Austen is a still-relevant guide to privacy and secrecy. Her plots often hinge on communication and misunderstanding; secrets are regularly imparted, held and sometimes revealed; while the milieu is one in which propriety and due process coexist with the callous abuse of rights, notably of virtuous but poor relations. In Northanger Abbey, she describes the country as one "where every man is surrounded by a neighbourhood of voluntary spies", which sounds almost East German. But her real value as an observer is her tendency to reveal the financial basis of the action, how the "possession [or lack] of a good fortune" determines plot and character. For this reason, she has more in common with Balzac than with Dickens.

The other event of the week that is worth viewing through Austen's sardonic prism is the announcement of new peerages. Despite using Doreen Lawrence as cover, it is clear that this is a largely financial transaction, where donations buy consideration for businessmen and the slavish loyalty of party hacks (and a willingness to do the graveyard shift on Newsnight) is rewarded. As the number of peers in the House of Lords heads towards 800 (there are 650 MPs in the Commons), some observers fear that growth may continue unchecked. This is blamed on the convention of seeking a party-affiliation split that broadly reflects the vote at the last general election, but this is disingenuous. A peerage is nothing more than a means of bypassing democracy and rewarding services rendered. It has become commodified, hence turnover has increased.

The current system is one of pure patronage, with a dash of human interest for the headline writers, and would have been readily understood by Jane Austen and her contemporaries. I've been reading about Austen recently in the context of Vladimir Nabokov's Lectures on Literature. I've now moved on to volume two, his Lectures on Russian Literature, and specifically Nikolai Gogol's Dead Souls, which triggered another topical connection with the news that the dead have been voting en masse in Zimbabwe.

The richer appreciation of politics enabled by art was the theme of an article today by Martin Kettle, lamenting that while Angela Merkel attends the Wagner festival at Bayreuth, "In Britain too many politicians are philistines" and this is "a sign of a failed society and a failed culture". Naturally, he included a gratuitous dig at Lenin along the way (Angela will have been pleased). The idea that Britain is going to the dogs is the sort of nonsense you expect in August from newspaper commentators planning a month in Tuscany or the Dordogne.
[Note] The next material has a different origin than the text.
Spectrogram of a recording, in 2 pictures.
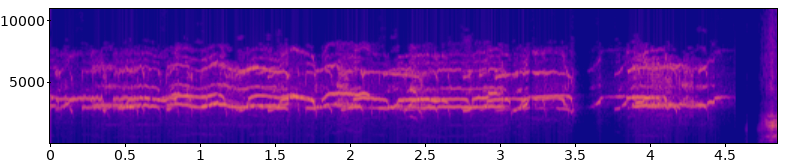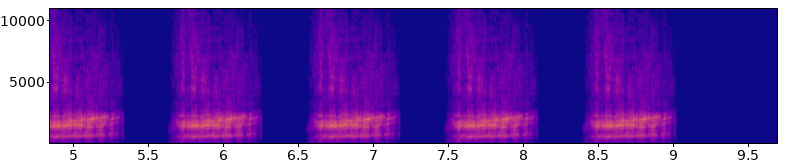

The caricature of self-satisfied stupidity is eternal and can be found from Aeschylus through Austen to Amis. Gogol's masterpiece is a sustained satire on the Russian flavour, known as poshlost.

Perhaps Kettle's despair is emerging guilt for his part in pushing the neoliberal hegemony during the Blair years (but then again, perhaps not). The point that Kettle is reluctant to concede is that in a society where the market is the default mechanism, and therefore everything has its price, we should not be surprised if politics becomes transactional. Cursing philistinism, as a stand-in for venality, is a dangerous tactic that can lead to an anti-democratic and elitist misanthropy. Keep doing that and you'll end up in the House of Lords.